Retinal Detachment

The retina lines the back wall of the eye, and is in charge of absorbing the light that enters the eye and changing over it into an electrical signal that is sent to the brain via the optic nerve, enabling you to see. Numerous conditions can prompt a retinal separation, in which the retina divides from the back wall of the eye, like wallpaper stripping off a wall.

Symptoms in detail
If the back wall of eye separated from the retina, it is separated from its blood supply and doesn't again work appropriately. The common symptoms of a retinal separation include floaters, blazing lights, and a shadow or drapery in the peripheral (noncentral) vision that can be stationary (non-moving) or advance toward and include the focal lens of vision. In different conditions of retinal separation, patients may not know about any reflection in their vision. The seriousness of the symptoms is frequently identified with the extent of the separation.

Retinal Detachment Diagnosis



Your retina specialist will perform a complete eye test, including a careful examination of the peripheral retina. This may include pushing outwardly of the eye (scleral dejection) to see the far most peripheral retina to distinguish any retinal breaks that should be dealt with.
Photographing the retina is once in a while performed to document the degree of the separated retina, and an optical coherence tomography (OCT) scan of the retina can be valuable to decide if liquid has isolated the focal lens of the retina (the macula). At the point when a clear view of the retina can't be gotten by direct visualization, an ultrasound of the eye can be useful.

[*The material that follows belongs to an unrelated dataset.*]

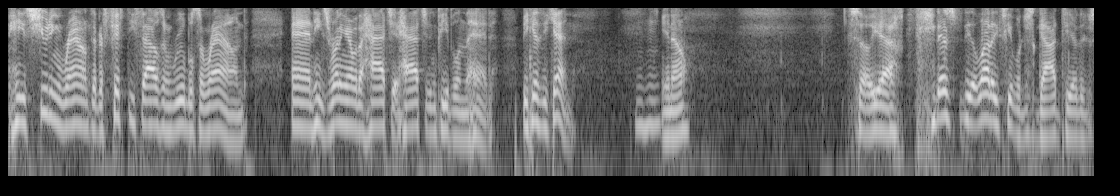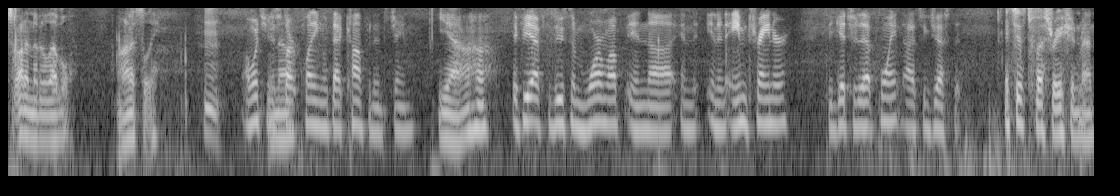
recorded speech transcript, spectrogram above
he's shooting rounds that are fifty thousand rubles a round, and he's running around with a hatchet, hatcheting people in the head because he can. Mm-hmm. You know. So yeah, there's a lot of these people just god tier. They're just on another level, honestly. Hmm. I want you, You to know. start playing with that confidence, James. Yeah. Uh huh. If you have to do some warm up in uh, in in an aim trainer to get you to that point, I suggest it. It's just frustration, man.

Treatment and prognosis

The objective of treatment is to re-join the retina to the back wall of the eye and seal the tears or gap that caused the retinal separation. A few methodologies can be utilized to fix a retinal separation:

Scleral buckle : In this surgery, a silicone band is put outside the eye wall to push the wall of the eye nearer to the retinal tear so as to close the tear. The tear is treated with a freezing treatment to initiate controlled scarring around the tear and for all time seal it. The liquid under the retina is sometimes removed at the time of surgery.
Vitrectomy : In this surgery, three little cuts are made in the white part of the eye and fine instruments are controlled utilizing an operating microscope lens to evacuate the vitreous gel that fills the eye and empty the fluid from under the retina. The specialist may then utilize a laser or cryopexy to seal the retinal tears or gaps. The eye is then filled with a gas bubble to hold the retina set up while it heals.
Pneumatic retinopexy : In this office-based operation, a gas bubble is injected into the eye and the patient keeps up a specific make a beeline for a position the gas bubble over the retinal tear. The tear itself is fixed either with a freezing treatment at the time of the operation, or with the laser after the retina is re-attached.
Laser surgery : In specific cases, a retinal separation can be walled off with a laser to keep the retinal separation from spreading. This is commonly fitting for little separations.

Risk factors

Risk factors for developing a rhegmatogenous retinal separation include
  • Lattice degeneration (weaken in the peripheral retina or the surface outside of the focal retina.)
  • High myopia (extreme near-sightedness)
  • Advanced age
  • Family history of retinal tears or retinal separation
  • Previous retinal detachment
  • Previous eye surgery such as cataract surgery
  • Trauma


As a rule, retinal separations can be classified dependent on the reason for the separation: rhegmatogenous, tractional, or exudative.
  • Rhegmatogenous (reg ma TODGE uh nus) retinal separations are the most common type. They are caused by a gap or tear in the retina that enables liquid to go through and gather underneath the retina, disengaging it from its underlying blood supply. Retinal tears can create when the vitreous gel isolates from the retina as a part of aging or in patients with abnormal weaken in the peripheral retina or once in a while from injury.
  • Tractional retinal separations are caused by scar tissue that develops on the surface of the retina and pulls the retina off the back wall of the eye. Like this retinal separation may happen from diabetes or different conditions.
  • Exudative (ex OO day tive) retinal separations shape when liquid leaks out of veins and gathers under the retina. This type of retinal separation is significantly less common and can happen in eyes with abnormal inflammation or unreasonable leakage from abnormal veins.